Abigail Williams is one of the main characters in "The Crucible" and she is Reverend Parris' niece. Her parents have been killed prior the the play's beginning. Abigail had been a housekeeper for the Proctors but she was dismissed following her adulterous affair with John Proctor. She is the primary instigator of the accusations of witchcraft. And while her cruelty deserves criticism, she is also a sympathetic character because her need for attention derives from the death of her parents and the lack of a loving adult (aside from John Proctor, which is an unhealthy relationship). Abigail is also at the mercy of a sexually repressed, fanatically religious society (as are all the characters).
Tituba is Reverend Parris' slave from Barbados. She had been with the girls, dancing in the woods and suspicions of her are raised because of the history of Voodoo in her native Barbados. It seems that she went along with the mischief in the woods because she wanted to appease Abigail and the others. When the accusations start and the hysteria sets in, Tituba regresses to those superstitious roots and goes somewhat mad by the time she goes to prison.

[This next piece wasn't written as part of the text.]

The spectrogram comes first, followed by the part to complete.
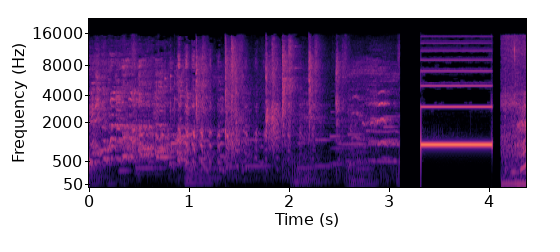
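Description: Background music with women laughing, then about three seconds in it cuts to a loud, steady, high test-tone beep: the tone that goes with a TV colour-bars test card.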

Betty is Reverend Parris' daughter and is also one of the accusers. When the play opens, Betty is in bed having fainted and/or emotionally and physically overcome by the events in the woods. Although it is clear some of the other girls, namely Abby, have faked physical possession and real illness, it is unclear whether or not Betty is truly ill as a result of the events which transpired in the woods. In either case, it is clear that Betty is very impressionable and easily overwhelmed/influenced.